With almost everything ready for the inauguration
the rooms welcome other foundation specialists who do those works that some visitors do not observe. This is the case of Magda Anglès, responsible for the edition of the catalog, which is published in Catalan, Spanish and English and written by several specialists in Miró. “But it is not a book for specialists, but informative, because we have included original documents, letters, unpublished writings and drawings of the foundation’s fund.
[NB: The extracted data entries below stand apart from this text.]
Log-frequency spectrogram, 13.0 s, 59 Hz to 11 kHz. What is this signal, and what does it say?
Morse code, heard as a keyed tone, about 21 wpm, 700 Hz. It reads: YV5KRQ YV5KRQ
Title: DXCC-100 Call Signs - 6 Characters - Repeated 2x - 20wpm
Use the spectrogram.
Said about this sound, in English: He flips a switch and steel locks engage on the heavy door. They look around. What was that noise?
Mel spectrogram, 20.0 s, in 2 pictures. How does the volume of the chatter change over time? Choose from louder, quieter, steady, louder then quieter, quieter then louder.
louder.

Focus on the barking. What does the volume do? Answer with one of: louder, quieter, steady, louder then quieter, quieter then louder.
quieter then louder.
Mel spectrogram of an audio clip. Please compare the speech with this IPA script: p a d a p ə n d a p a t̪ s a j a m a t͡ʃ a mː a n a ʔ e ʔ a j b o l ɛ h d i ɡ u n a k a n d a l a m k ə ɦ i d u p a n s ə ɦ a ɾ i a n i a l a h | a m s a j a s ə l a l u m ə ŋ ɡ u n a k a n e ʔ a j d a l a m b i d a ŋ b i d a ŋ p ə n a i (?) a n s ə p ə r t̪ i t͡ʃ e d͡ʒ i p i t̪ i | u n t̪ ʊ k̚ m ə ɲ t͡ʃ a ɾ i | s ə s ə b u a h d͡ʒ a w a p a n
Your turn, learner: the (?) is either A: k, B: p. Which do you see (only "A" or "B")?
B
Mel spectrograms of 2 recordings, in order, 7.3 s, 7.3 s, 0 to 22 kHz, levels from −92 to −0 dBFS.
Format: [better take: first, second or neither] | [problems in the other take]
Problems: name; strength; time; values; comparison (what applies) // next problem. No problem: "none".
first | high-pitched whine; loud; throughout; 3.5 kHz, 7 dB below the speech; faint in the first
All this allows us to see that Miró was a city man, very methodical and very routine, who idealized the countryside, “he says. Its greatest difficulty has not been to ensure reproduction rights, but to translate the titles of the paintings into several languages. “In addition to the differences and nuances between Castilian, English and Catalan, when he titled his paintings in French, he resorted to surrealistic automatic writing, and we searched for translators specialized in lexicon and artistic vocabulary”. In terms of graphic quality, he has opted for photomechanical printing, which elevates it to the category of handicraft work. “We had not published such an important catalog for many years,” he summarizes.
When Miró created his foundation in Barcelona against all odds and in adverse political circumstances, he wrote
“The foundation is an open door to the future, an international cultural exchange with my absolute faith that Catalonia will play a great role in the world of morning”. True to this legacy, the communication department launches a system of new technologies for visitors that until now has only been used in London and New York. They are iPads, iPhones and smart reading and QR reading systems that when they focus on each frame have access to images, texts and related links. “For this, we have negotiated with Wikipedia the updating of the texts on the works of Miró and a system that recognizes the language of each mobile and translates them automatically,” says Mercè Sabartés.
The pedagogical department also develops specific activities for the schools that visit the exhibition. And another department prepares a sample of the protest posters that Miró made during the last years of the Franco regime and that will be seen in the Museum of History of Catalonia. All this is complemented by a guided tour of Miró’s Barcelona. This route, which can be traveled on foot or by public transport, passes through his home, his school when he was a child, the drugstore where he worked as an accountant, the academies where he studied and was forged as an artist, the first gallery where he exhibited …
Everything is in the heart of the historic and ancient city, from which he took so many natural notes.
The visit continues through the Gran Teatro del Liceo, where he went with his friend and composer Frederic Mompou. And for the historic Siete Puertas restaurant, which they then went to dinner with their wives and where they keep their favorite menu, the table where they sat and displayed drawings and dedications that Miró made for the establishment. Another unique space is the Majestic Hotel, where he stayed and, while his wife was taking a nap, he relaxed in a living room in front of a painting by the modernist Modest Urgell. Do not miss in that visit the mosaic he made on the Rambla “to welcome those who arrive in Barcelona by sea,” he said. Neither the great sculpture Woman and bird that raised “to welcome those who arrive by land”. Nor his mosaic at the airport “to welcome those who arrive by air”. Now, Barcelona welcomes that universal artistic heritage that has arrived by land, sea and air.